Pro Tip Shoot slightly wider than you think you need to. Allow yourself space to crop, level horizons and correct verticals, in post-production, later.
Above all else, there is one element that can make or break your image and that is the light. I don’t mean a correct technical exposure, but, the quality and quantity of the light in your scene; how it is lit and the direction it is lit from.
Pause a moment there…. This is something that we have no control over. We’re using a drone so we have to go with the light that there is and make the best of it, surely?
Of course, to some extent that is true. If we only have a fixed time slot to get the shot and we are constricted by safety, or other considerations to take off from a certain place, then, yes, we do have to make the best of what light there is. We get a good exposure, process it correctly and deliver it to our client or to social media. But the key word there was ‘IF’.
On the other hand, if we are NOT constrained by time, or other considerations, then surely we plan to take the shot when the best light is available for that subject – depending on what we pre-visualise or, perhaps, what a client demands.
So let’s look at how light can vary and how you can make use of it creatively.
The ‘Quality’ of the light is a term you will hear bandied about when discussing anything from wedding to landscape photography. What it means is the harshness, or the softness, of the light. The sun is a single-point source of light and when it is bright it gives a very harsh light with deep shadows, the wedding photographer’s nightmare. If the sun disappears behind a small white cloud, then momentarily, the shadows reduce, or disappear, and the light is said to ‘soften’. It has effectively been put behind a ‘diffuser’. Portrait photographers use diffusers and modifiers (known as soft-boxes) to increase the size of the light source (usually a flash) relative to their subjects, if they want to achieve a rich soft light in their shots.

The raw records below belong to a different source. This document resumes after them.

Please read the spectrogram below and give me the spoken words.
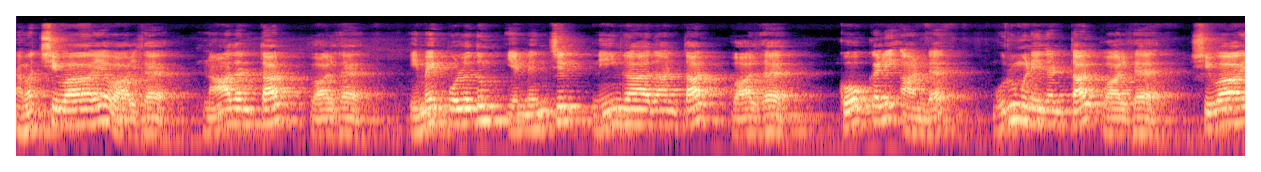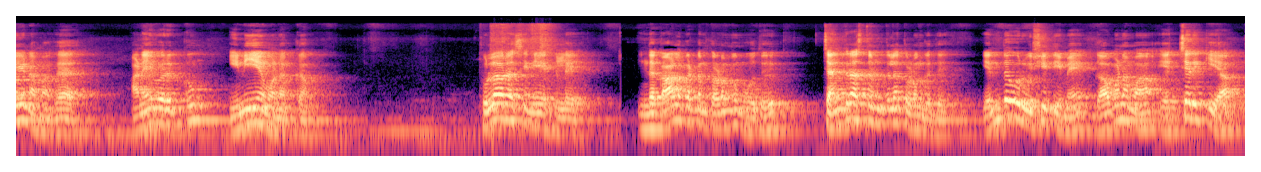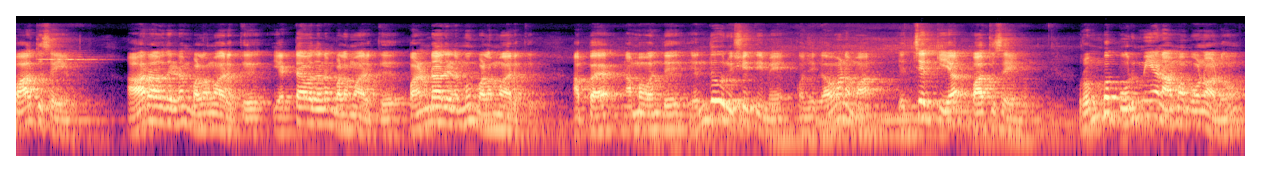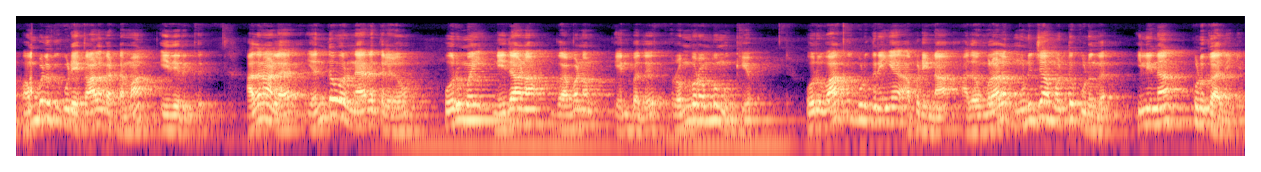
நமச்சிவாய வாழ்க. நாதன்தாள் வாழ்க. இமைப்பொழுதும் என் நெஞ்சில் நீங்காதான்தாள் வாழ்க. கோக்களி ஆண்ட குருமனிதன்தாள் வாழ்க. சிவாய நமக. அனைவருக்கும் இனிய வணக்கம். துளாராசி இந்த காலகட்டம் தொடங்கும் போது சந்திராஸ்தமத்தில் தொடங்குது. எந்த ஒரு விஷயத்தையுமே கவனமாக எச்சரிக்கையாக பார்த்து செய்யணும். ஆறாவது இடம் பலமாக இருக்குது எட்டாவது இடம் பலமாக இருக்குது பன்னெண்டாவது இடமும் பலமாக இருக்குது அப்போ நம்ம வந்து எந்த ஒரு விஷயத்தையுமே கொஞ்சம் கவனமாக எச்சரிக்கையாக பார்த்து செய்யணும். ரொம்ப பொறுமையாக நாம் போனாலும் வம்புழுக்கக்கூடிய காலகட்டமாக இது இருக்குது அதனால் எந்த ஒரு நேரத்திலும் பொறுமை நிதானம் கவனம் என்பது ரொம்ப ரொம்ப முக்கியம். ஒரு வாக்கு கொடுக்குறீங்க அப்படின்னா அதை உங்களால் முடிஞ்சால் மட்டும் கொடுங்க. இல்லைன்னா கொடுக்காதீங்க.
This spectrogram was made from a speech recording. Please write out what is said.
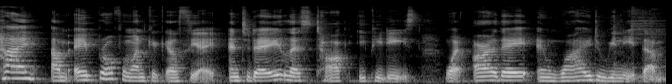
Hi, I'm April from OneClick LCA, and today let's talk EPDs. What are they and why do we need them?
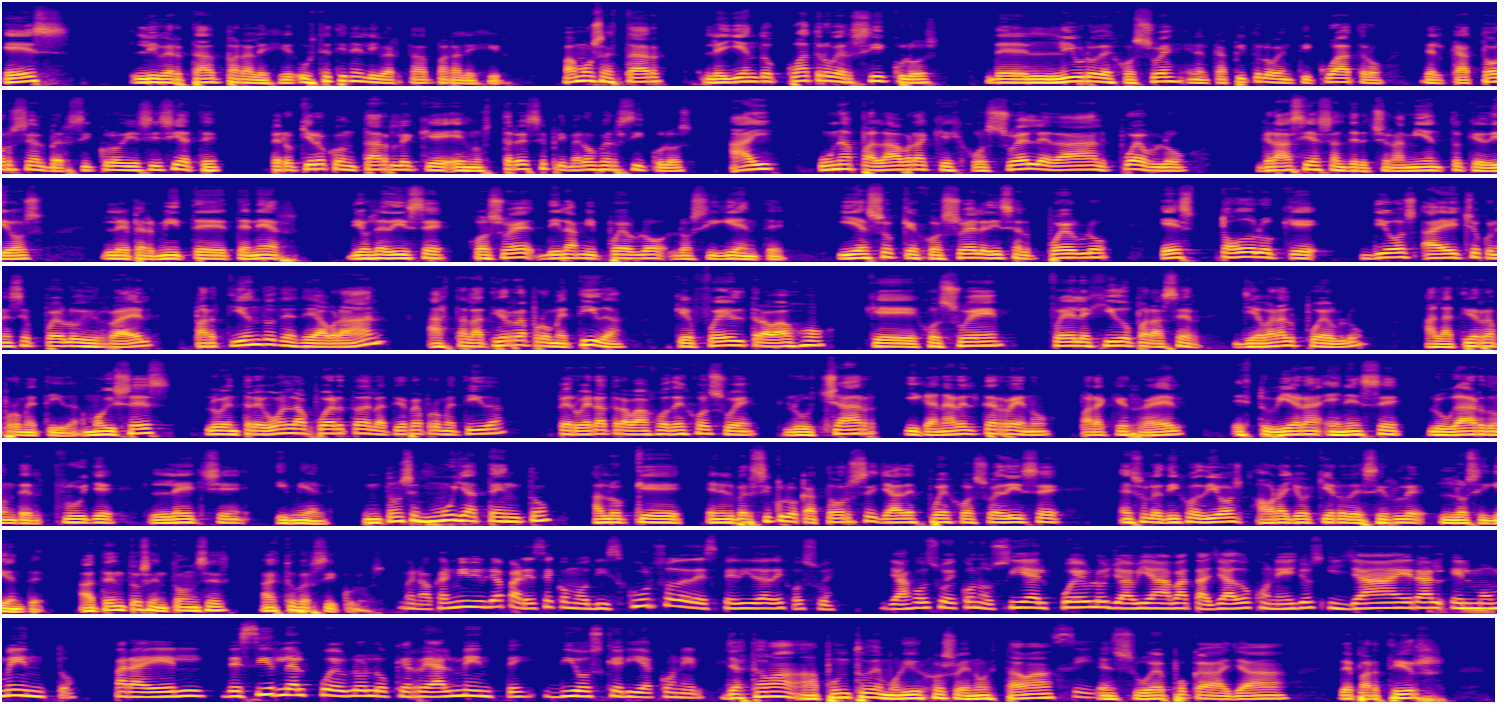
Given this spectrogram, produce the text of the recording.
es Libertad para elegir. Usted tiene libertad para elegir. Vamos a estar leyendo cuatro versículos del libro de Josué en el capítulo 24 del 14 al versículo 17, pero quiero contarle que en los 13 primeros versículos hay una palabra que Josué le da al pueblo gracias al direccionamiento que Dios le permite tener. Dios le dice, Josué, dile a mi pueblo lo siguiente. Y eso que Josué le dice al pueblo es todo lo que Dios ha hecho con ese pueblo de Israel, partiendo desde Abraham hasta la tierra prometida, que fue el trabajo que Josué fue elegido para hacer, llevar al pueblo a la tierra prometida. Moisés lo entregó en la puerta de la tierra prometida, pero era trabajo de Josué luchar y ganar el terreno para que Israel estuviera en ese lugar donde fluye leche y miel. Entonces muy atento a lo que en el versículo 14 ya después Josué dice, eso le dijo Dios, ahora yo quiero decirle lo siguiente. Atentos entonces a estos versículos. Bueno, acá en mi Biblia aparece como discurso de despedida de Josué. Ya Josué conocía el pueblo, ya había batallado con ellos y ya era el momento para él decirle al pueblo lo que realmente Dios quería con él. Ya estaba a punto de morir Josué, ¿no? Estaba en su época ya de partir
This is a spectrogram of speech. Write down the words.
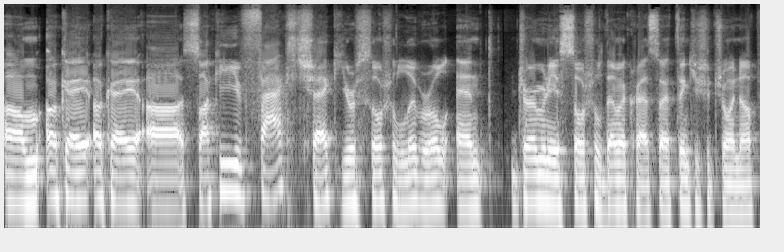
Um. Okay. Okay. Uh. Saki, fact check. You're social liberal, and Germany is social democrat. So I think you should join up.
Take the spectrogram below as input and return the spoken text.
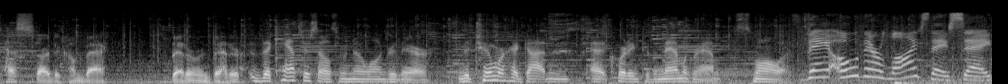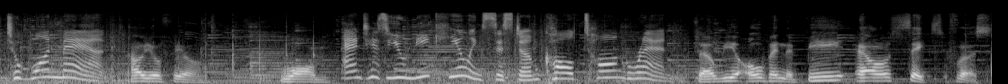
tests started to come back better and better. The cancer cells were no longer there. The tumor had gotten, according to the mammogram, smaller. They owe their lives, they say, to one man. How you feel? Warm. And his unique healing system called Tong Ren. So we open the BL6 first.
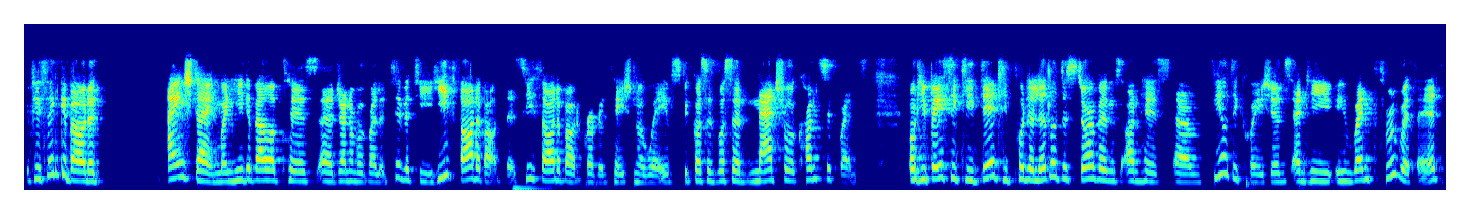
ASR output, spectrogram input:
If you think about it, Einstein, when he developed his uh, general relativity, he thought about this. He thought about gravitational waves because it was a natural consequence. What he basically did, he put a little disturbance on his uh, field equations and he, he went through with it.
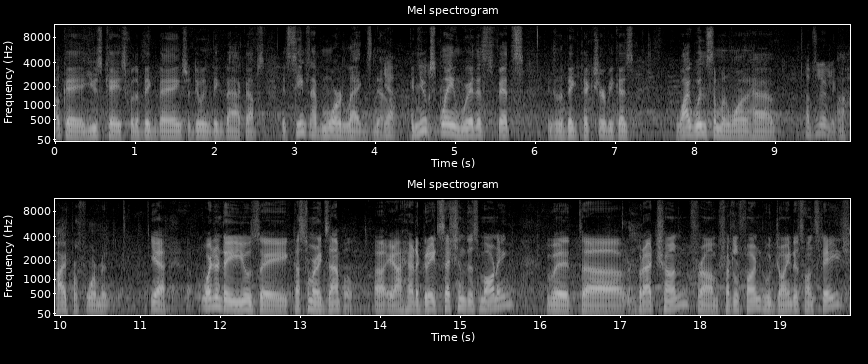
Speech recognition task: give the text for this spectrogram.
okay, a use case for the big banks or doing big backups. It seems to have more legs now. Yeah. Can you explain where this fits into the big picture? Because why wouldn't someone want to have Absolutely. a high performant Yeah, why don't I use a customer example? Uh, I had a great session this morning with uh, Brad Chun from Shuttle Fund who joined us on stage.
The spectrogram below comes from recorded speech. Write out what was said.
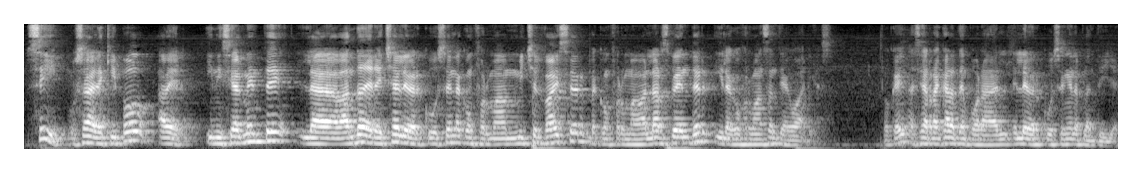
Sí, o sea, el equipo, a ver, inicialmente la banda derecha de Leverkusen la conformaban Mitchell Weiser, la conformaba Lars Bender y la conformaban Santiago Arias. ¿ok? Así arranca la temporada el Leverkusen en la plantilla.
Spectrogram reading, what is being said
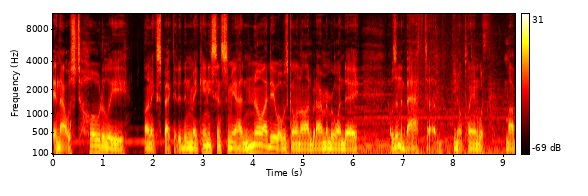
And that was totally unexpected. It didn't make any sense to me. I had no idea what was going on, but I remember one day I was in the bathtub, you know, playing with my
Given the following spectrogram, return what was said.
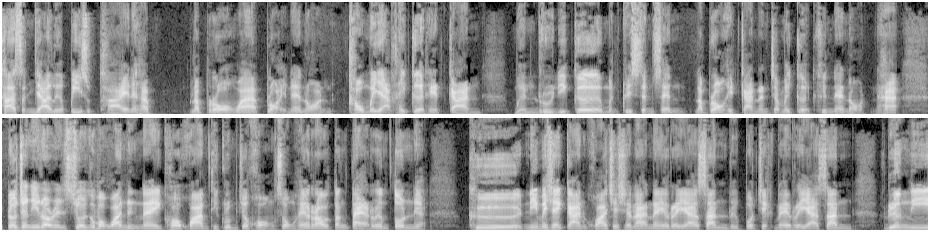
ถ้าสัญญาเหลือปีสุดท้ายนะครับ รับรองว่าปล่อยแน่นอน เขาไม่อยากให้เกิดเหตุการณ์เหมือนรูดิเกอร์เหมือนคริสเตนเซนรับรองเหตุการณ์นั้นจะไม่เกิดขึ้นแน่นอนนะฮะนอกจากนี้ลอเรนซ์จวนก็บอกว่าหนึ่งในข้อความที่กลุ่มเจ้าของส่งให้เราตั้งแต่เริ่มต้นเนี่ยคือนี่ไม่ใช่การคว้าชัยชนะในระยะสั้น หรือโปรเจกต์ในระยะสั้น เรื่องนี้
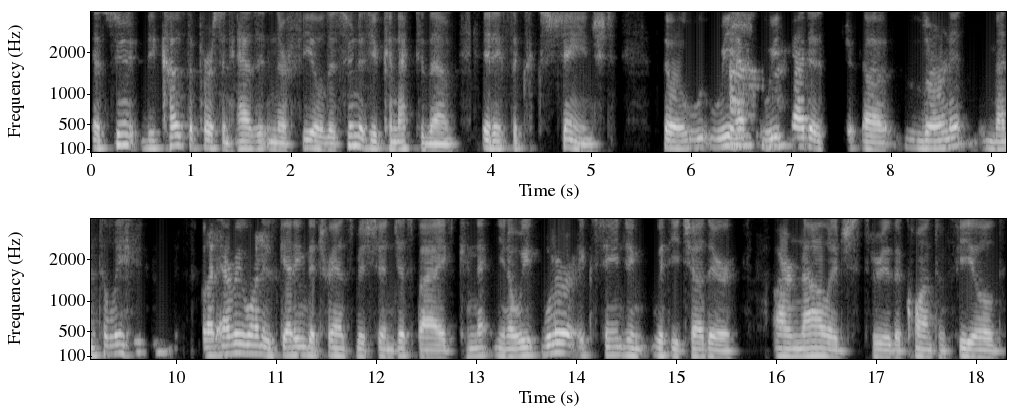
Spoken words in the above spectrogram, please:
as soon because the person has it in their field, as soon as you connect to them, it is exchanged. So we have uh-huh. we try to uh, learn it mentally, mm-hmm. but everyone is getting the transmission just by connect. You know, we we're exchanging with each other our knowledge through the quantum field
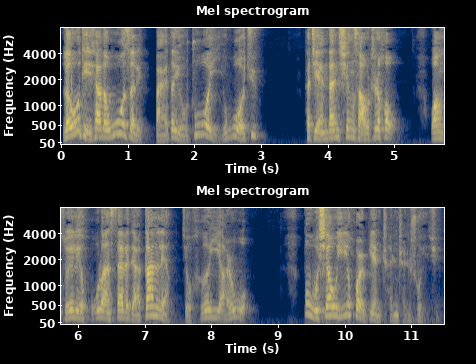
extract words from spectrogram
楼底下的屋子里摆的有桌椅卧具，他简单清扫之后，往嘴里胡乱塞了点干粮，就合衣而卧，不消一会儿便沉沉睡去。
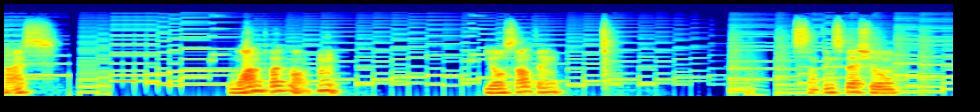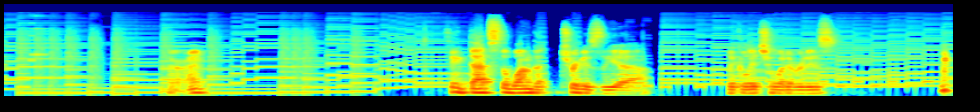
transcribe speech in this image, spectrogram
Nice. One Pokemon. Hmm. You're something. Something special. Alright. I think that's the one that triggers the uh, the glitch or whatever it is.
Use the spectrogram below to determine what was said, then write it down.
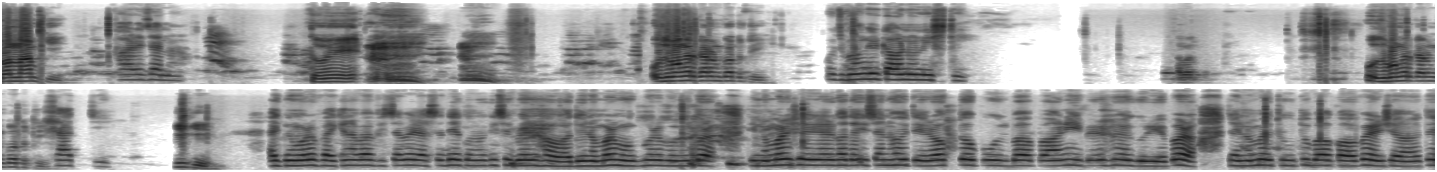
তোমার নাম কি? তুমি উদ্ভঙ্গের কারণ কতটি? উদ্ভঙ্গের কারণ উনিশটি। আবার উদ্ভঙ্গের কারণ কতটি? সাতটি। কি কি? এক নম্বরে পায়খানা বা হিসাবে রাস্তা দিয়ে কোনো কিছু বের হওয়া। দুই নম্বরে মুখ ভরে বমি করা। তিন নম্বরে শরীরের কথা স্থান হইতে রক্ত পুষ বা পানি বের হয়ে গড়িয়ে পড়া। চার নম্বরে থুতু বা কফের সাথে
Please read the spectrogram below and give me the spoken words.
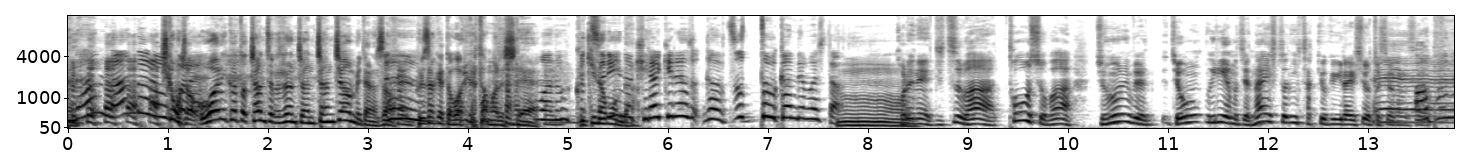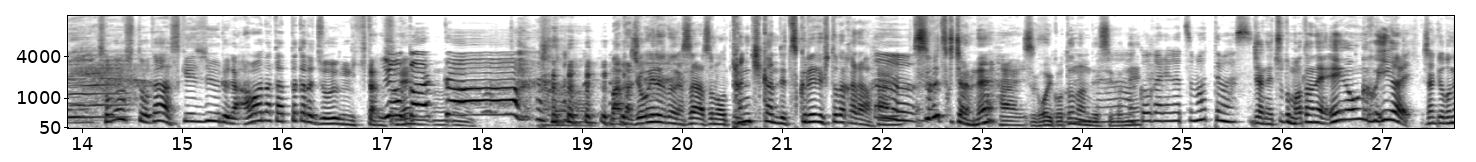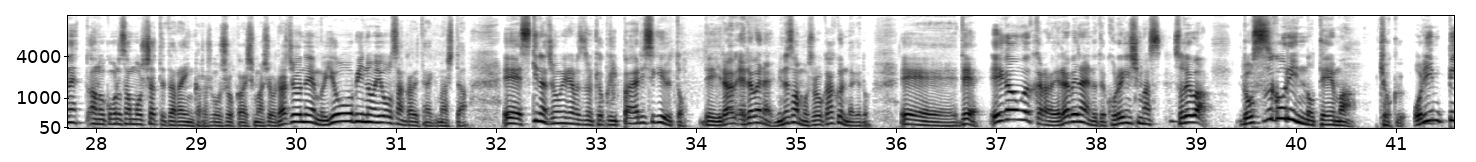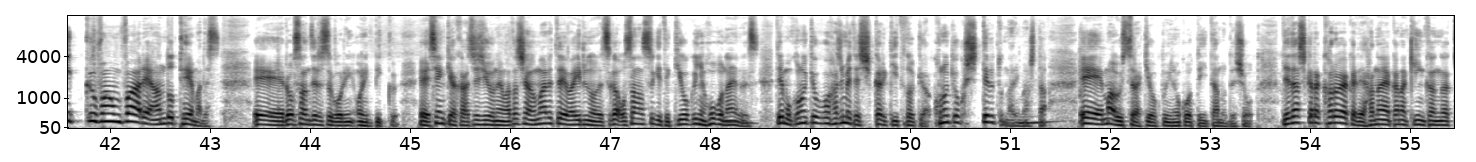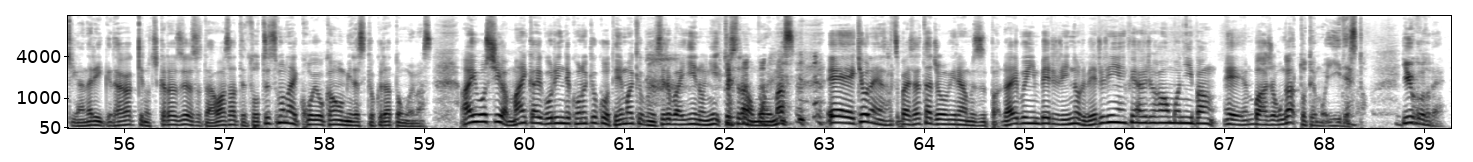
しかもさ終わり方ちゃんちゃらちゃんちゃんちゃんちゃんみたいなさ、ふざけた終わり方までしてもうあののキラキラがずっと浮かんでました。うんこれね実は当初はジョン・ウィリアムジョンウィリアムズじゃない人に作曲依頼しようとしてたんですよ。その人がスケジュールが合わなかったからジョンに来たんですね。よかった またジョン・ウィリアムズがさその短期間で作れる人だから、はすぐ作っちゃうよね、はいすごいことなんですよね。憧れが詰まってます。じゃあね、ちょっとまたね、映画音楽以外、先ほどね、あの小室さんもおっしゃってたラインからご紹介しましょう。ラジオネーム、曜日のようさんからいただきました。えー好きなジョン・ウィリアムズの曲いっぱいありすぎると。で、選べ選べない。皆さんもそれを書くんだけど。えーで、映画音楽からは選べないのでこれにします。それは、ロス五輪のテーマ。曲オリンピックファンファーレテーマです、えーロサンゼルス五輪オリンピック、えー1984年私は生まれてはいるのですが幼すぎて記憶にほぼないのです。でもこの曲を初めてしっかり聴いた時はこの曲知ってるとなりました、えーまあうっすら記憶に残っていたのでしょう。出だしから軽やかで華やかな金管楽器が鳴り打楽器の力強さと合わさってとてつもない高揚感を生み出す曲だと思います。IOC は毎回五輪でこの曲をテーマ曲にすればいいのにとすら思います、えー去年発売されたジョン・ウィリアムズライブ・イン・ベルリンのベルリン・フィルハーモニー版、えーバージョンがとてもいいですということで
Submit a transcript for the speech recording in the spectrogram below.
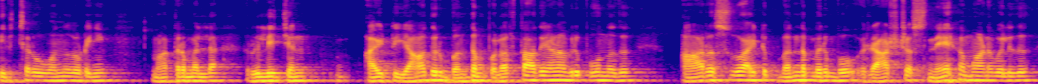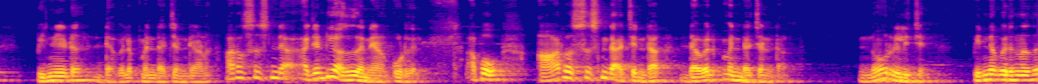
തിരിച്ചറിവ് വന്നു തുടങ്ങി. മാത്രമല്ല റിലിജൻ ആയിട്ട് യാതൊരു ബന്ധം പുലർത്താതെയാണ് അവർ പോകുന്നത്. ആർ എസ് ആയിട്ട് ബന്ധം വരുമ്പോൾ രാഷ്ട്ര സ്നേഹമാണ് വലുത്. പിന്നീട് ഡെവലപ്മെന്റ് അജണ്ടയാണ് ആർ എസ് എസിന്റെ അജണ്ടയും അത് തന്നെയാണ് കൂടുതൽ. അപ്പോൾ ആർ എസ് എസിന്റെ agenda development agenda no religion പിന്നെ വരുന്നത്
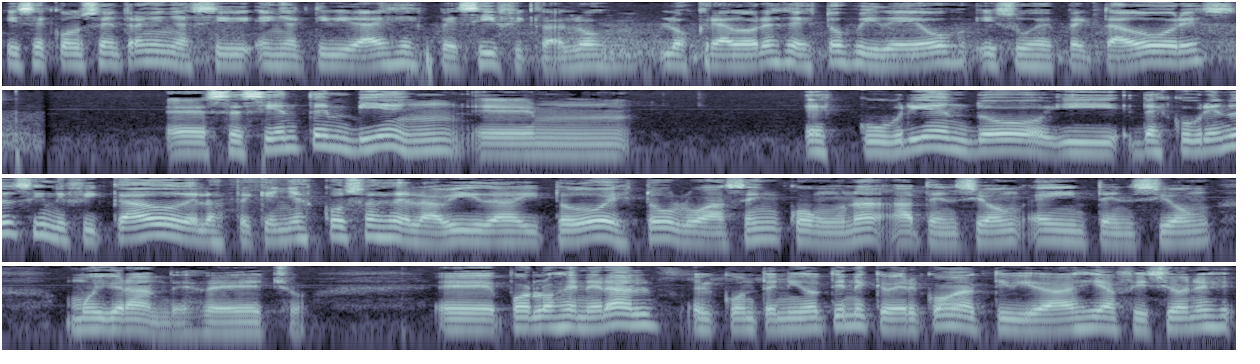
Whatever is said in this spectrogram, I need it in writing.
y se concentran en, en actividades específicas. Los, los, creadores de estos videos y sus espectadores eh, se sienten bien em, descubriendo y descubriendo el significado de las pequeñas cosas de la vida y todo esto lo hacen con una atención e intención muy grandes de hecho. Eh, por lo general, el contenido tiene que ver con actividades y aficiones,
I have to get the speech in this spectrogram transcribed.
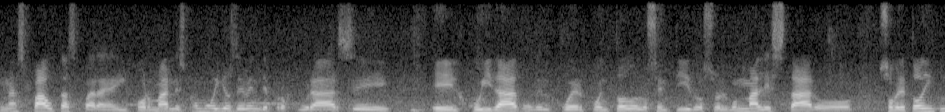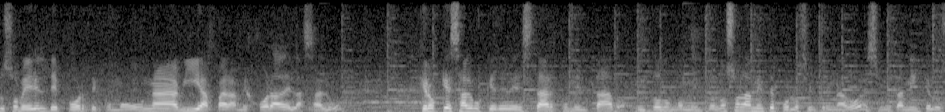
unas pautas para informarles cómo ellos deben de procurarse el cuidado del cuerpo en todos los sentidos o algún malestar o sobre todo incluso ver el deporte como una vía para mejora de la salud creo que es algo que debe estar fomentado en todo momento, no solamente por los entrenadores, sino también que los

The Direction of the light will have a significant effect on its quality. Pointing a camera directly into light will either throw your subject into shadow (silhouette) or ‘blow out’ the background exposure. Either way, you will find that the colour in the scene will vanish and you will be left with harsh tonal variations. Using light, obliquely, across a landscape will give it depth if you can achieve nice shadows, say later in the day or early in the morning. It will add detail to your scene and a pleasing tonal contrast. That said, you might want to try a shot into light and see how it looks…be prepared for drama.
Nighttime will offer you a transformational view of your scene. Sometimes the best ‘night’ light is actually found before it gets pitch black and there is still some definition in the sky. Try to avoid big black areas of darkness in your shots, as they will, most likely, add nothing to the quality of the overall image. Try to fill the image with light.
Pro Tip Generally speaking you can’t add your own light to a landscape, so look for locations where someone has done it for you. Floodlights and building lights tend to only be ‘on’ in the evening – don’t expect them to be lit at dawn.
About Jake Sugden
A former Naval Officer, Jake trained as a documentary photographer and is now one of the UK’s leading industrial photographers. Since founding his photographic businesses he has established a reputation for discretion and sensitivity, as well as producing compelling corporate and aerial images.
As an early adopter of drone technology, Jake has become one of its leading proponents and his book, featured below, has become an industry best-seller.
“I specialise in creating first-class photographic content for clients who require attention-grabbing images and a compelling visual story for their brand or organisation.”
He is retained as a photographer by Their Royal Highnesses the Prince of Wales and the Duchess of Cornwall, as well as a number of household-name clients and organisations.